Colorado’s most infamous asspipe, Douglas Bruce, is at it again.
Bruce booted after “illiterate” remark
By Jessica Fender
The Denver Post
Disparaging remarks aimed at migrant workers got resident rabble-rouser Rep. Douglas Bruce banned from speaking on an alien worker bill today.
“We don’t need 5,000 more illiterate peasants in the state of Colorado,” Bruce, R-Colorado Springs, told the chamber to an audible gasp.
Rep. Kathleen Curry, leading the House at the time, immediately barred Bruce from speaking at the podium, an uncommon maneuver. Continue reading ““We don’t need 5,000 more illiterate peasants in the state of Colorado””
The results of the latest S&R poll are in.
What issue will be foremost in your thoughts when you vote for a president in 2008?
1. Civil Liberties (28)
2. Economy and Class (26)
3. Iraq and Military Issues (20) Continue reading “S&R Poll results: major issues”
Something big happened a few nights ago in Iowa. Barack Obama began the evening as one of the top two contenders for the Democratic nomination and by the time people went to bed he was John F. Kennedy.
This might sound like hyperbole – and to be sure, the race is far from won – but if the results we saw in the Hawkeye State last Thursday are replicated in New Hampshire and beyond, then what we are seeing may be a defining shift in American politics and culture. The key factor is the emergence of the 75-100 million strong Millennial Generation as a political force. Let’s look at some of the evidence.
The Young Voter PAC’s roundup provides ample data for consideration. Continue reading “Is Obama the new JFK?”
Welcome to the fifth and final installment of the Scholars & Rogues year-end wrap-up. Today we tackle the dirty, but oddly riveting world of politics. We’ll take a couple shots at the even dirtier world of media that makes it all possible. Let’s start at the top, shall we?
George Walker Bush: I’ve been telling my Republican friends for five years now that Dubya was going to do more damage to their party than an army of Hillarys could dream of doing. And 2007 was the year where I think the truth of this proposition finally started becoming evident. Scandals at the Justice Department and World Bank did him no favors, nor did the conviction of Scooter Libby (which necessitated the most politically debilitating pardon/commutation sequence since Ford saved Nixon). Iraq got worse by the day and we’re not seeing a lot of GOP presidential hopefuls looking to surf that Bush legacy. Continue reading “2007 in Review, pt. 5: Politicians, whores and the media who love them…”
Boy howdy, The Dick’s lesbian daughter and her “partner” done pizzizzled off The Parents Group. I hate to actually excerpt anything from this release because it’s all so good, but let me see if I can find an especially juicy bit. Ah, here’s one:
If the Vice President and his wife Lynne are joining their daughter Mary in playing this homosexual game of “house,” then all have chosen their roles and designated lesbian lover Heather Poe as the “Daddy.”
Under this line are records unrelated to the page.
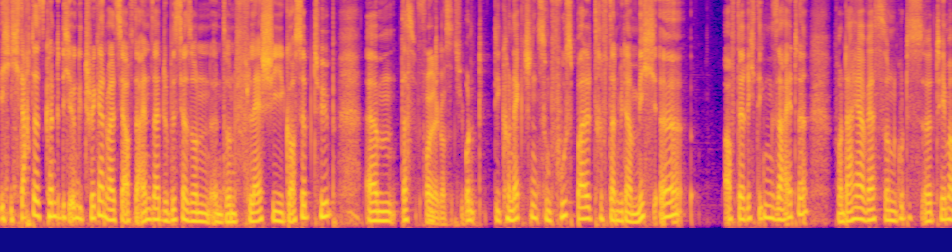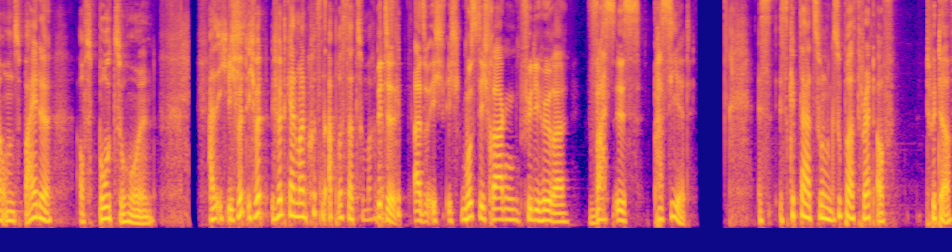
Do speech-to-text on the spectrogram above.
ich, ich dachte, es könnte dich irgendwie triggern, weil es ja auf der einen Seite, du bist ja so ein, so ein flashy Gossip-Typ. Ähm, Voll der Gossip-Typ. Und die Connection zum Fußball trifft dann wieder mich äh, auf der richtigen Seite. Von daher wäre es so ein gutes äh, Thema, um uns beide aufs Boot zu holen. Also ich, ich würde ich würd, ich würd gerne mal einen kurzen Abriss dazu machen. Bitte, also ich, ich muss dich fragen für die Hörer, was ist passiert? Es, es gibt dazu einen super Thread auf Twitter.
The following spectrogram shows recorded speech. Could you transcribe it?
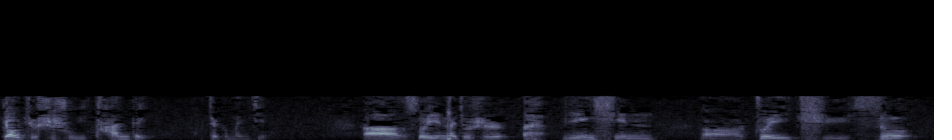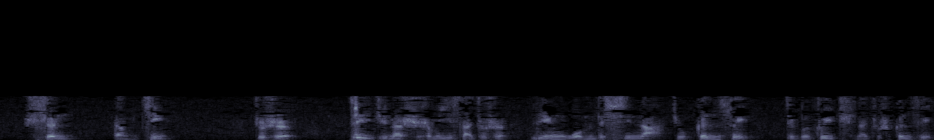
雕局是属于贪的这个门径啊，所以呢，就是 临心啊追取色肾等境，就是这一句呢是什么意思啊？就是临我们的心呐就跟随这个追取呢，就是跟随。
Everyone knows there can only be one REAL biological Mommy. We are all grown adults. Playing “house” is a game for children, not for The White House or the Vice President and his wife. Continue reading “Shame on the White House (for officially recognizing homosexual unions and “play house” parenting)”